Unlike a player, where you’re directly taking WAR away from the team, for the manager, it would seem they’re just removing his presence on the field for those games, and I suppose in press conferences. How much he really matters in terms of them winning is unknown, but probably not huge when compared to a “replacement manager” (he himself is a replacement manager). Plus, he’s still the boss, functioning as the team’s leader and making whatever decisions he would normally make outside the games, right?

So in that way, it’s not clear to me that 10 games is an effective deterrent for such an action. And if it’s not clear to me, I would wager that it’s not clear to a lot of people (I’d be interested to know what proportion of fans vs. players vs. managers think it’s a big deal). I think that very uncertainty is an argument against its effectiveness.

Nathanielmember
1 month ago
Reply to  Jay Jaffe

I think my point was that it’s not clear to me that 10 games is a sufficient deterrent to this behavior in the future. Usually there’s some level of deniability for a manager but not here. Nevin was yelling at the Mariners the day before the fight, saying he was going to “f— them up” and then Wantz basically told Winker he was directed to throw at him. If the league wants to stop the retaliatory bean ball wars, then season-long suspensions might be necessary.

Or maybe the Angels will fire him; now Archie Bradley is out for at least a couple months and it’s pretty clear to me that this is Nevin’s fault for directing Wantz to head hunt.

Breadbakermember
1 month ago
Reply to  ghug

Lookout Landing had a pretty graphic that showed Swanson in every game until then, and in that one game. He had had pinpoint control and then for one game he lost it. That is not an unusual occurrence for a major league pitcher.

Also, after the Angels clearly threw at Rodriguez in the first, Marco Gonzalez faced both Trout and Ohtani without throwing at either of them (Trout struck out with a man on first and Ohtani then walked). The Angels then hit Winker and let’s not be children; it was intentional. The Mariners were playing baseball and the Angels were thinking this was a rumble.

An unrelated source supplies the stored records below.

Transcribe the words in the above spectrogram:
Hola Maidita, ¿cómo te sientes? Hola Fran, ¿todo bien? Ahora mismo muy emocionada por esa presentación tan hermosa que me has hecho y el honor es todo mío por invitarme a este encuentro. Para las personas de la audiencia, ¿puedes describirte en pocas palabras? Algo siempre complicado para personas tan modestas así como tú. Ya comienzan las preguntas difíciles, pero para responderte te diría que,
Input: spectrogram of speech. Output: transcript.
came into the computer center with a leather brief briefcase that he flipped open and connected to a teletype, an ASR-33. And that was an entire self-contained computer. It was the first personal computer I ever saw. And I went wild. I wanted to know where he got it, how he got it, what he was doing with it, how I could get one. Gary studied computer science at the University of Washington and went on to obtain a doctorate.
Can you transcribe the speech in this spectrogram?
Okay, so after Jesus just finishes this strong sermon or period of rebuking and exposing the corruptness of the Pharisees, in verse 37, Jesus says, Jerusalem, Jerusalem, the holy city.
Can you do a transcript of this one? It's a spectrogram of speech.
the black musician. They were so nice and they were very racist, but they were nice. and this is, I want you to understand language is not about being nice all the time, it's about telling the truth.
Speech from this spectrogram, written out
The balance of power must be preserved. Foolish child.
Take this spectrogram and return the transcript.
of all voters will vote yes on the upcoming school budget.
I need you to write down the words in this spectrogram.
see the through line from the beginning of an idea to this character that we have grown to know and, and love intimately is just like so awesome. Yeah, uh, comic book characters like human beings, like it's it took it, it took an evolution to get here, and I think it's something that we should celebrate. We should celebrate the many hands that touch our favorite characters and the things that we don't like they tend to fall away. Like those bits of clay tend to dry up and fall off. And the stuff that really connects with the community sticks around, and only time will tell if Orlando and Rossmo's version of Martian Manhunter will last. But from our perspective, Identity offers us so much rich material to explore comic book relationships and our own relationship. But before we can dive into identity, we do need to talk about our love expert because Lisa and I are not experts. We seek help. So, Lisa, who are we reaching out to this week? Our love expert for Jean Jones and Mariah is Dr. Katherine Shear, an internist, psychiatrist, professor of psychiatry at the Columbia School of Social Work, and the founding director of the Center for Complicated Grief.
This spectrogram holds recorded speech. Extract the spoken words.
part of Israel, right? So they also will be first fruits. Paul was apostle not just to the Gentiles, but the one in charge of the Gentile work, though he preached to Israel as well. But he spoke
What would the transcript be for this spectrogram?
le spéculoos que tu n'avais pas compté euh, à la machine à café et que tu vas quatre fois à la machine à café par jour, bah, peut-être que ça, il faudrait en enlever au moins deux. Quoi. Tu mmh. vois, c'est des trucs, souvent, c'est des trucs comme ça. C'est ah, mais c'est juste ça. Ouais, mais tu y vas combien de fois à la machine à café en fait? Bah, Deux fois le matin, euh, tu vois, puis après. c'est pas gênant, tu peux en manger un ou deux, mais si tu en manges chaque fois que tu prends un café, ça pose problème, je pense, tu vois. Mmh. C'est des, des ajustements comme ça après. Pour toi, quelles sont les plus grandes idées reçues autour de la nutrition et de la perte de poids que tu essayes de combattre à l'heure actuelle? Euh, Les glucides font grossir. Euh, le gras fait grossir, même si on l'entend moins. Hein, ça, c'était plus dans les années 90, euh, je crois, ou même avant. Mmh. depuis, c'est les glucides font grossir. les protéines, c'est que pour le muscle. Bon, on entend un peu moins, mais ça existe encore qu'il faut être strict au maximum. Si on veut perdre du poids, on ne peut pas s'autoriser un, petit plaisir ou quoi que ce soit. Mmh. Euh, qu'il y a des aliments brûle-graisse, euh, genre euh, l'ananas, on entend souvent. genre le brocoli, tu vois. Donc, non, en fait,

Envy Angelmember
1 month ago
Reply to  Nathaniel

Swanson’s pitch buzzed Trout after the pitching coach came to the mound, and then after the pitch, they gave Trout an intentional walk. Why didn’t they just walk him to begin with? The article mentions the celebration the Mariners made after the game, including one little circle dance in the outfield and another hop-step at second base. At least one of those involved Winker and Rodríguez, and both dances were performed while Nevin was watching from the dugout.

68FCmember
1 month ago
Reply to  Envy Angel

It makes sense that they would be more open to the intentional walk of Trout when the count was 2-0 rather than 0-0. Swanson was wild his entire outing and was struggling to locate his fastball and intentional HBP typically don’t happen to put the tying run on base in the bottom of the ninth with the reigning MVP on deck. It doesn’t seem intentional to me, but I can understand why the Angels would be upset by it given the instincts to protect their guys.

TheBabbomember
1 month ago
Reply to  Envy Angel

The M’s do that same celebration after every win, why would they wait for the other team to leave the field?

PC1970
1 month ago
Reply to  Envy Angel

So now they can’t celebrate a win? .

peachiromember
1 month ago
Reply to  Envy Angel

It’s pretty common to throw some pitches to a guy when you don’t really want give him anything to hit. See if he’ll swing at some balls/borderline pitches. If he gets a couple of strikes, then you’re in business and can actually try to get him out. If he takes, you can just walk him.

The last time they intentionally walked Trout, that’s exactly what they did, threw him 3 balls then gave him the base.